Student news - Working for the world: Tanzania trip shapes engineer's career goals
The electrical contractor Paul Pebler supervised at the largest hospital in Dar es Salaam, Tanzania, lives in a cinder block home three miles from the hospital. To get to his home, Pebler walked across a jet-black sewage stream to a slum strewn with garbage. Despite the setting, what Pebler remembers most about that day was the warm welcome he received from the contractor's family, which included fried dough and long conversation.
The University of Wisconsin-Madison civil engineering and construction management student says the contractor and others he met while interning in Tanzania during summer 2008 opened his eyes to an entirely different way of life. “It was amazing to see people living like that,” he says. “The big thing I learned was empathy.”
His intimate look at life in Tanzania came while working for the Abbott Fund, the charitable arm of Abbott Laboratories, to convert the maternity ward of Muhimbili National Hospital into an emergency room. The project is part of Abbott’s plan to complete 23 clinics in Tanzania—one of its largest international projects.

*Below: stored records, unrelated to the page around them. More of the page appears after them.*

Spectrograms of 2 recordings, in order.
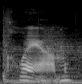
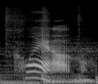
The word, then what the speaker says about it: CLAMB: We stan Count Zero on this channel, but we also stan CLAMB. You can follow them on CLAMBgram on Instagram. And everything has a silent B in it because that's just how they roll.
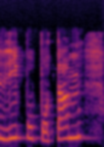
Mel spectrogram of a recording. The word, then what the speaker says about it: hippopotame: Nous avons un hippopotame ou bien l'hippopotame. Regardez, c'est la même chose. On a H muette.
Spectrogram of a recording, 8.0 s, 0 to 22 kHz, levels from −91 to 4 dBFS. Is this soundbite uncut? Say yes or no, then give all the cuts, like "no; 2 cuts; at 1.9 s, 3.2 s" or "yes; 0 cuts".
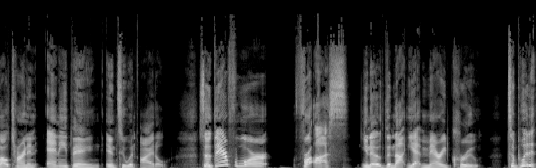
yes; 0 cuts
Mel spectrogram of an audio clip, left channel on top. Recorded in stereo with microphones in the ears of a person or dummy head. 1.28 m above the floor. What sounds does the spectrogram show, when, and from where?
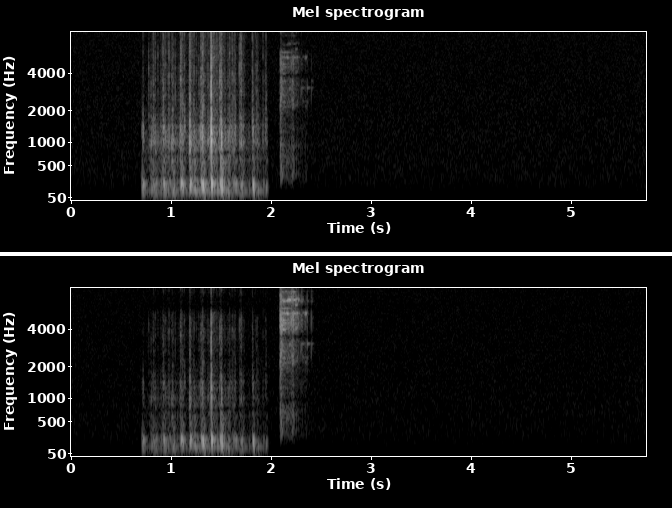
0.7 s typing on a keyboard: 35° left (ahead or behind)
2.1 s breaking glass: 40° right (ahead or behind)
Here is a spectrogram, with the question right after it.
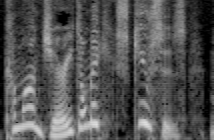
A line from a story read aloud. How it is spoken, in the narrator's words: Mom snapped impatiently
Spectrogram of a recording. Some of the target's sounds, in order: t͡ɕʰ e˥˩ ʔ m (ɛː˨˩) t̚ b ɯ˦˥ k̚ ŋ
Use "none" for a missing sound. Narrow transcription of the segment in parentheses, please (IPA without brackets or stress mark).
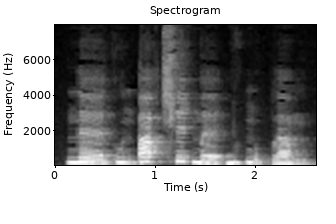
ɛː˨˩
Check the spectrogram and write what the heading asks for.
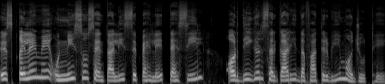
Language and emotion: Urdu, neutral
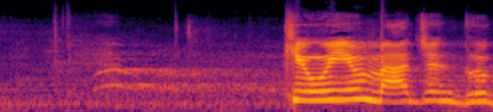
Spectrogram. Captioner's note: attendees cheering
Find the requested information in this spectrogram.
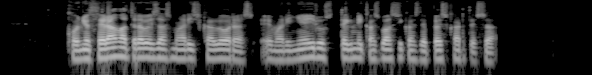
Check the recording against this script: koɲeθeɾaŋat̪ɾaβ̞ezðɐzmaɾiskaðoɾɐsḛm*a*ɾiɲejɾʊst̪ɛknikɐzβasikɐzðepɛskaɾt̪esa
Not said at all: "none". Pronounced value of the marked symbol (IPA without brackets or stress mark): a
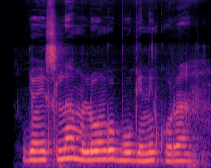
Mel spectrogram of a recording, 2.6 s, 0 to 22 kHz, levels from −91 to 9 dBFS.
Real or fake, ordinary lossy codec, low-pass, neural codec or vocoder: real; none; none; none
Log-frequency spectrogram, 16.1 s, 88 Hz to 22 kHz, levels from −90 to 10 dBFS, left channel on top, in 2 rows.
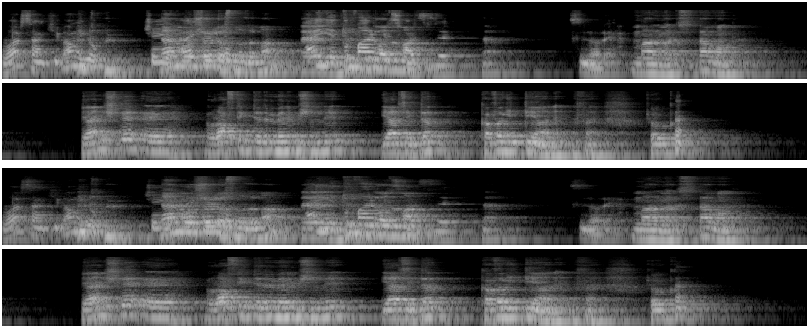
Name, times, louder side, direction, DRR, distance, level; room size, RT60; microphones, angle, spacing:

Pebler never expected to go to Tanzania, but after spending fall 2007 studying abroad in Hong Kong, he had developed the itch for international travel. “Hong Kong was a good start. It was different, but very Western for an Asian country,” he says.
Prior to Hong Kong, the Rice Lake, Wisconsin, native had never traveled abroad. He was interested in Asian culture after befriending a Japanese exchange student in high school, and when he learned about the opportunity to study at University of Hong Kong, he knew it was exactly what he was looking for.
While in Hong Kong Pebler gained confidence in himself as a traveler, venturing into rural China and sampling local foods such as chicken feet and fried scorpion. “I became more adventurous in food,” he says. “A lot of times I didn’t know what I was eating.”
After returning to Madison, he was interested in traveling again and applied to the Abbott position. The self-reliance he practiced in Hong Kong became crucial in Tanzania, where he had to find his own housing. He settled into a simple house with German non-governmental organization interns. Bare light bulbs hung from the ceiling and they didn’t have a shower or television, but Pebler found the minimalist lifestyle calming.
“We have a very fast pace in America, and it was nice to slow down,” he says. Pebler found the relaxed pace of living in Tanzania carried over to the workplace. On slow days, the workers enjoyed sitting and teaching Pebler Swahili for most of the afternoon. Finding a contractor at all is difficult, he says, because there are no phone books and the Internet is not widely available. It was a challenge to find trustworthy and qualified people to work on the hospital, and Pebler learned to find reputable people by word of mouth.
Back in Madison, Pebler appreciates his broadened perspective and he wants to give back to places like Dar es Salaam by working with the Peace Corps or another international aid agency after he graduates in May 2010. He would like to teach people how to start their own businesses or learn practical trades to make a living.
“Before the trip, I wanted a career that would benefit me, just me. My interests have changed now and I want to do something proactive,” he says. “The career I’m going to choose will be based on helping people. It would be wrong for me after seeing what I saw to come back and just live comfortably.”
“Living in Tanzania changed my life,” he says.